image_pdfDownload PDFimage_print

Scientists are one step closer to developing a treatment for a genetic enzyme deficiency that can cause red blood cells to break down in response to infections or certain drugs or foods, like fava beans. In extreme cases, reactions can be fatal.

The research, led by Stanford’s Daria Mochly-Rosen, PhD, and Sunhee Hwang, PhD, identified a small molecule that can patch up the defective enzyme. The goal is to convert this molecule into a safe daily treatment for people with the enzyme deficiency.

The research appears in Nature Communications.

When it functions properly, the enzyme, called glucose-6-phosphate dehydrogenase or G6PD, protects red blood cells from oxidative stress, which occurs when unstable atoms called free radicals steal electrons from red blood cells’ protective membrane, causing them to break down.

However more than 400 million individuals worldwide are born with mutated G6PDs, leaving their cells more susceptible to oxidative stress and deterioration. When exposed to specific foods, medications, infections or environmental factors, patients can experience hemolytic anemia, where their red blood cells are destroyed faster than the body can produce them. This results in symptoms such as abdominal pain, increased heart rate, shortness of breath, fever, jaundice and brain damage in severe cases or if left untreated.

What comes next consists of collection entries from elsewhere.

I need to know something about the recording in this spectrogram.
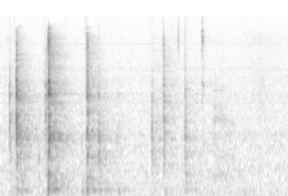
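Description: A few sharp light clicks and taps, the loudest in the first second and fainter ones a little later, from an LCD display module's circuit board knocking against the printer's frame panel as it is fitted into its cutout.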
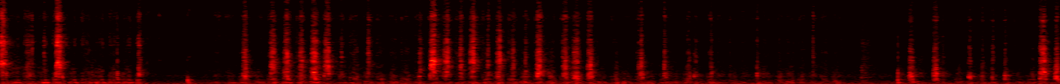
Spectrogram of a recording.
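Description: A wooden stylus scratches fill into the dog's face on a flat, black wax-coated scratch-art paper page. Dense, rapid, bright raspy strokes run throughout, with brief pauses between bursts.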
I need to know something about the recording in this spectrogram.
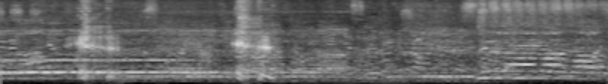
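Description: A lively crowd chatters and shouts nearby.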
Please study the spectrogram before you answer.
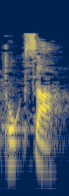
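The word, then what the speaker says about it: δόξα: 여러분 영광 이라는 단어를 헬라어로 복사해야 독사 우리 독이 있는 뱀을 독사 라 그러죠 그럼 발음이 것같아요 복사 귀 예전에 헬라어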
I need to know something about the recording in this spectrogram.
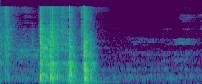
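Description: A short clatter of clicks from craft supplies being handled on the worktable, about half a second in, followed by near silence.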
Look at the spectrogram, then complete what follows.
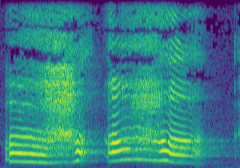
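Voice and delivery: two long high yawning sighs; drowsy double yawn; big yawns. A narrator's reading. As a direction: stretch and yawn twice, sleepily. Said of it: "Bostezó dos veces".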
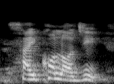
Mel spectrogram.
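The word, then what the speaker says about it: psychology: হচ্ছে খ তারপরে হচ্ছে লো তারপরে হচ্ছে জি সাইকোলজি সাইকোলজি মানে হচ্ছে মনোবিদ্যা সাইকোলজি এখানে যে এস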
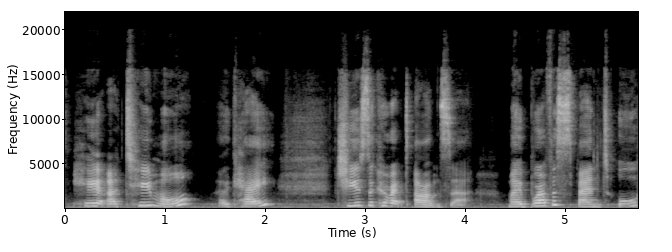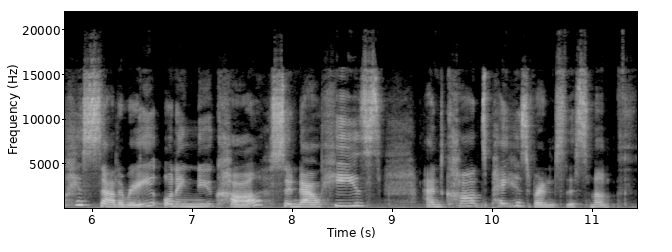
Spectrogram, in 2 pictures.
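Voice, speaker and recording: A woman teaching a live online English lesson with a slight head cold, reading exercises aloud and encouraging learners in a clear, step-by-step way. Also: sits high, a bit bright, a little hiss or hum.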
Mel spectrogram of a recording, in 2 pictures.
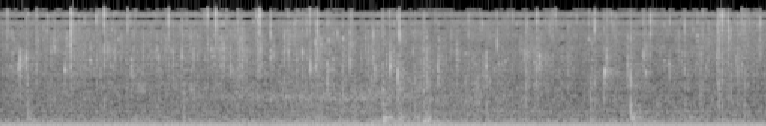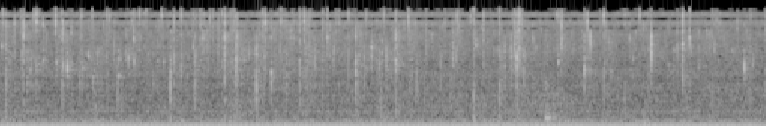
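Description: Rice-and-egg kebab patties shallow-frying in hot oil in a pan, a steady sizzle full of small crackles and pops. Metal utensils scrape and tap in the pan now and then as the patties are turned, over a steady low hum.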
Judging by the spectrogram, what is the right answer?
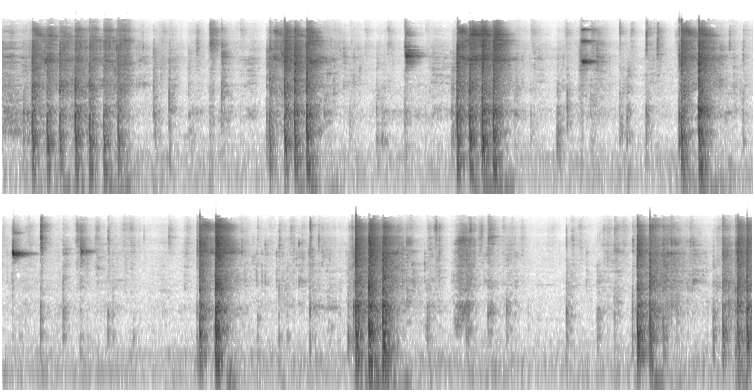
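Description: Boxing gloves punching a hanging heavy bag in quick combinations: about seven flurries of rapid hits, each a second or two long, with short pauses between them.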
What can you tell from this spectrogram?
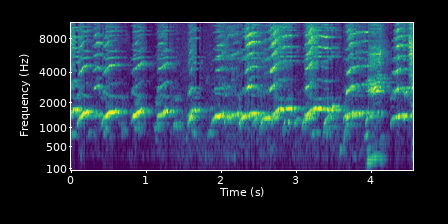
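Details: Jindo puppies, eighteen days old, during weighing with the parent dogs: a dense, steady stream of high, downward-curving whimpers, several per second, overlapping and rich in overtones.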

Many of the people with the G6PD mutation live where malaria is common. Unfortunately, chloroquine, a commonly used antimalarial drug in low and middle income countries, is known to trigger hemolytic anemia in G6PD-deficient patients. Due to limited resources, malaria patients in these regions are rarely tested for G6PD deficiency before taking chloroquine. This puts individuals with the disorder in a dangerous predicament.

Mochly-Rosen and Hwang don’t believe that patients should have to choose between malaria or a hemolytic episode.

They thought the molecule they had found, known as activator of G6PD-1 (abbreviated as AG1), might provide some protection from the condition. To see, the researchers and collaborator Karen Mruk, PhD, exposed zebrafish embryos to chloroquine, causing blood to pool in the veins and physical changes in the embryo’s structure. Incredibly, when they treated the embryos with AG1, they noticed a decrease in both oxidative stress and the physical defects. Long term, the goal is to give a drug similar to AG1 together with chloroquine for people with G6PD deficiency who are exposed to malaria.

However, moving from fish to humans is a tricky business.

Along with correcting G6PD-deficiency, AG1 has an additional purpose. By testing AG1 on human blood samples, the team found that the molecule helps prolong red blood cells’ 42-day shelf-life by reducing the rate of hemolysis. This could be a huge help in lengthening the amount of available time between blood donation and transfusion.

But, “even though we have some promising data, this molecule is quite a mild activator,” Hwang said. “We want to increase the mutant G6PD enzyme activity to 60 percent of the normal enzyme, which is known to be sufficient in humans. As of now, we have only activated it by 20 or 30 percent.”

Currently, Andrew Raub, a graduate student who is working in the Mochly-Rosen lab, is trying to make a new form of AG1 that can be used in human trials. By examining the crystal structure of AG1, the team can understand where the molecule binds and create a more stable and effective drug.

And the new molecule could help with more than just red blood cells, Mochly-Rosen believes.

“It is assumed that the deficiency in this enzyme is only important for maintaining the integrity of red blood cells,” Mochly-Rosen said. “But I’m quite confident that this is really an underestimation of the contribution of this mutation to human health.”

For Mochly-Rosen, this study also holds personal significance. In addition to activator of G6PD, the acronym AG stands for the initials of the University of California, San Francisco professor and neuroscientist Adrienne Gordon, a close friend and mentor of Mochly-Rosen who died in 2015. “She was my mentor since graduate school, I was always bouncing ideas against her, and she love this G6PD project. And so, we named the molecule AG for her as well.”

Photo of Sunhee Hwang, at left, and Daria Mochly-Rosen by Helen Santoro

Tagged with:

About author

Related Articles